Sunday, April 19, 2009

A Snowman on a Grassy Lawn

This weekend was a strange one is Southern Colorado. It is mid-April and we had a huge snow storm sweep through. However, it was that odd mix of warm weather and snow that produces a gigantic slushy the size of several counties.

We really enjoyed watching the snow fall and seemingly melt right into the layer of ice on the ground. After a while it started to accumulated. We got about 3-4 inches of the sloppy stuff. So when the snow stopped and the clouds began to clear, our family went out and made a snowman.

This was the most perfect snow for snowman making. Every role of that snow pulled up everything under it. In no time we had the four piece and began to assemble it.

Later that day as it got warmer, I looked out and saw something I had never seen before. Our snow man was standing on a lawn of green grass - like an ice sculpture at a party. That was a first for me and as I looked at it and thought about the hilarious contradiction, I had some thoughts about innovation.

The snow is a lot like ideas. There are times when the snow is falling and it seems like everyone has a winning idea. I have lived through a time like this in the late 90's. As those ideas fall and seem so plentiful, it is tempting to let they lie there knowing you can simply come back for one later.

But as many discovered during the dot com boom and then bust, most of those ideas and the opportunity to make them a reality did not stick around too long. The ideas that made it were ones that got built up, crafted and designed in the good years - like our snowman. The only reason he hadn't melted is because of the packed snow and the concentration of cold. The crafting helped him live on an entire day longer than the rest of the snow that had been laying on the ground.

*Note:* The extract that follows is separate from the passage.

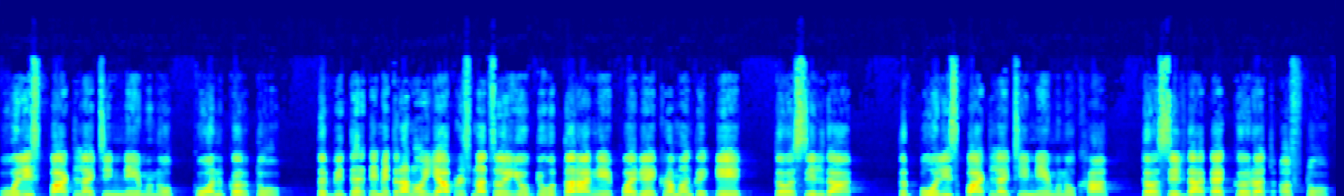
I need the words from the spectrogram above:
पोलीस पाटलाची नेमणूक कोण करतो? तर विद्यार्थी मित्रांनो या प्रश्नाचं योग्य उत्तर आहे पर्याय क्रमांक एक तहसीलदार. तर पोलीस पाटलाची नेमणूक हा तहसीलदार काय करत असतो.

Have you been paying attention to your ideas? Have you been crafting them and defining them when there is plenty of raw material around? Take the time to do so, because if you don't you will wake up and find your ideas have melted away.


Samuel said...

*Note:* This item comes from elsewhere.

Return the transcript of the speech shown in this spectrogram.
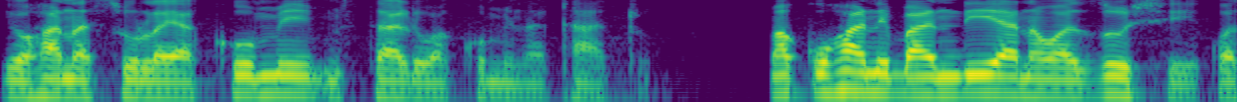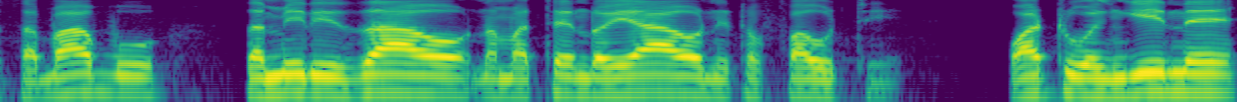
yohana sura ya kumi mstari wa kumi na tatu. Makuhani bandia na wazushi kwa sababu dhamiri zao na matendo yao ni tofauti. Watu wengine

Jon, ideas flow and falls, ideas gets crafted, the role of the customer is also critical which possibly would allow innovation to take root both externally and internally.
Your thoughts?

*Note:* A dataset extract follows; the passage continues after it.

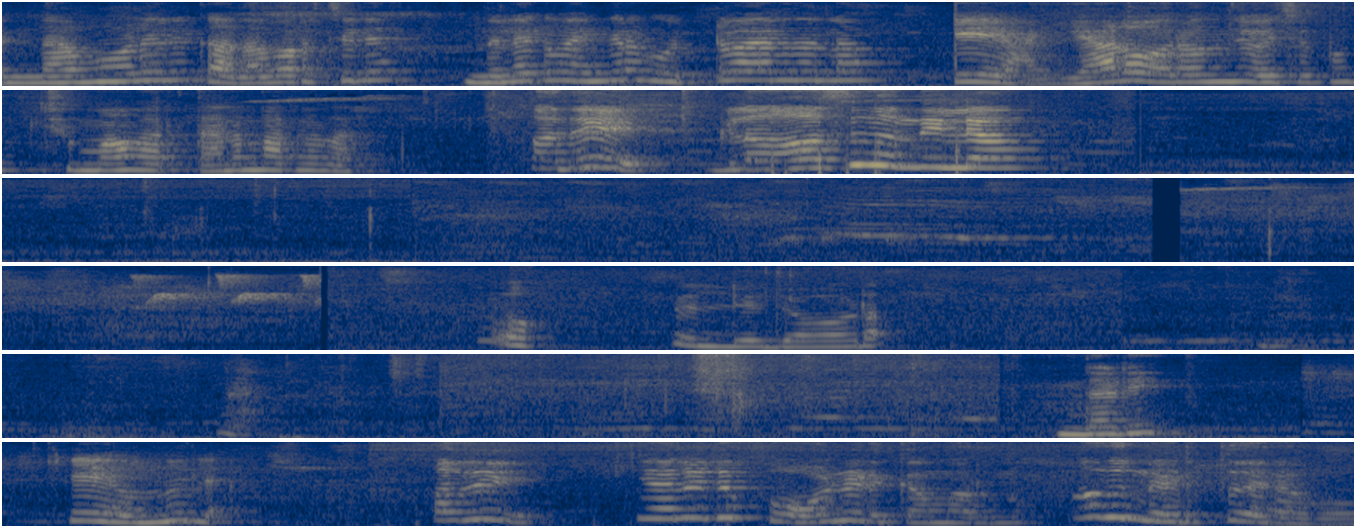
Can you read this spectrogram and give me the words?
എന്താ മോളെ ഒരു കഥ പറച്ചിൽ? ഇന്നലെയൊക്കെ ഭയങ്കര കുറ്റമായിരുന്നല്ലോ. ഏയ് അയാൾ ഓരോന്ന് ചോദിച്ചപ്പം ചുമ്മാ വർത്താനം പറഞ്ഞതാ. അതെ ഗ്ലാസ് തന്നില്ല. വലിയ ജാട എന്താടി? ഏ ഒന്നുമില്ല. അതെ ഞാനൊരു ഫോൺ എടുക്കാൻ മറന്നു. അതൊന്ന് എടുത്തു തരാമോ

Jon and Mindy Hirst said...


Great point! Without the recipient, innovation serves little purpose. The proactive crafting ensures that the idea actually gets to that recipient for their consideration. It is very possible that we will be proactive and develop our new idea in the new fallen snow but then have it rejected or considerably modified by the user. We have to be ok with this refining process because we are innovating for these people. If we are not willing to submit to their input, we are not truly serving them.